An unexpected change of hotel meant that we got to spend a night in Pinar del Río, on the very day when the region was celebrating its 128th anniversary! Our unplanned change in itinerary turned into an amazing opportunity to watch a street parade and meet numerous local characters who were thrilled to find a group of American’s staying in their village. In fact, it was common throughout our travels around Cuba to encounter people who were genuinely overjoyed to meet Americans. To a person, everyone we met in Cuba was incredibly friendly and helpful.
The days passed quickly and all too soon we found ourselves heading back to Havana for our last night in Cuba, but not before one last whirlwind of cultural experiences. The STC group spent half a day exploring Ernest Hemingway’s farm, Finca La Vigia, which has been miraculously preserved by the Cuban people and is still filled with Hemingway’s personal possessions, clothes, artwork, book, and even his famed boat “Pilar.” Later that night our group was taken to see the famous Opera de la Calle, a talented company of Cuban singers, dancers and musicians that treated STC to a private performance none in our group will ever forget.
Of course, no trip to Cuba would be complete without a little drama, and ours came in the form of multiple power outages as we were waiting in line to go through immigration to leave the country. Each time the power went out the computer system had to be reset, eating up valuable time when we should have all been heading to the gate! Gradually, at less than a turtle’s pace, each member of our group managed to make it through and we all boarded the plane, with just minutes to spare before takeoff. Of course, we learned later that this is a common occurrence and the American Airlines flight crew knows to wait for all passengers to clear security during such delays.

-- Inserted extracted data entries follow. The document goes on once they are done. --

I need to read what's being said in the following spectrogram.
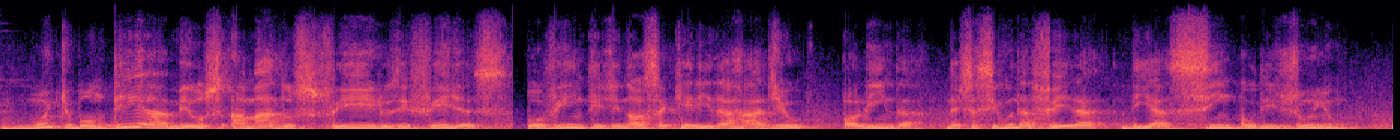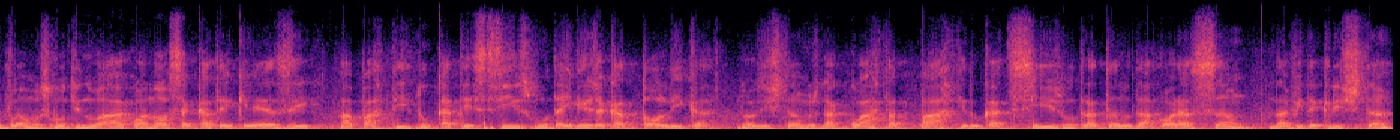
Muito bom dia, meus amados filhos e filhas, ouvintes de nossa querida Rádio Olinda. Nesta segunda-feira, dia 5 de junho, Vamos continuar com a nossa catequese a partir do Catecismo da Igreja Católica. Nós estamos na quarta parte do Catecismo, tratando da oração na vida cristã.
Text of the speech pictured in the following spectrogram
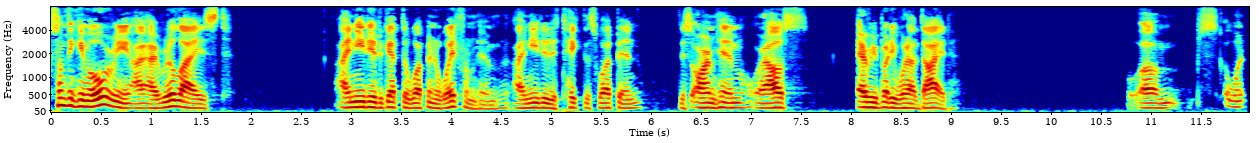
Something came over me. I, I realized I needed to get the weapon away from him. I needed to take this weapon, disarm him, or else everybody would have died. Um, when,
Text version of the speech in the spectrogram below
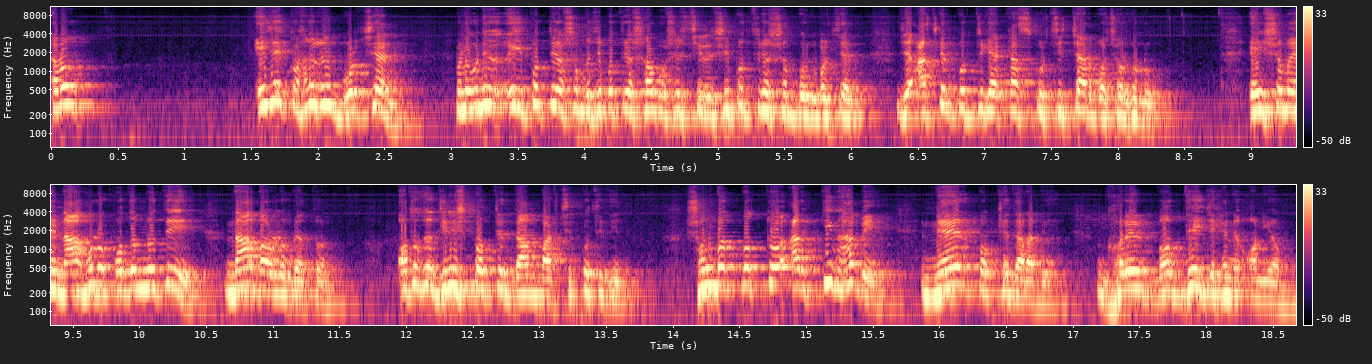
এবং এই যে কথাগুলো বলছেন মানে উনি এই পত্রিকা সম্পর্কে, যে পত্রিকা সর্বশেষ ছিলেন, সেই পত্রিকা সম্পর্কে বলছেন যে আজকের পত্রিকায় কাজ করছি চার বছর হলো। এই সময় না হলো পদোন্নতি, না বাড়লো বেতন। অথচ জিনিসপত্রের দাম বাড়ছে প্রতিদিন। সংবাদপত্র আর কীভাবে ন্যায়ের পক্ষে দাঁড়াবে? ঘরের মধ্যেই যেখানে অনিয়ম।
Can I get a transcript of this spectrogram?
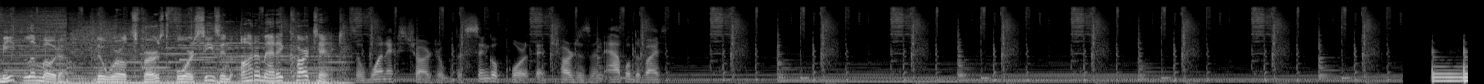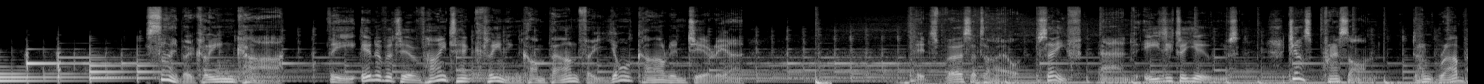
Meet Lanmodo, the world's first four-season automatic car tent. It's a 1X charger with a single port that charges an Apple device. CyberClean Car, the innovative high-tech cleaning compound for your car interior. It's versatile, safe and easy to use. Just press on, don't rub,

This was definitely a memorable trip for everyone, and one that STC will be repeating in the future. We are excited about the possibility of forging a collaborative relationship with sea turtle conservationists in Cuba, to give our members an opportunity to visit this incredible country and support a local project working to protect the region’s turtle populations!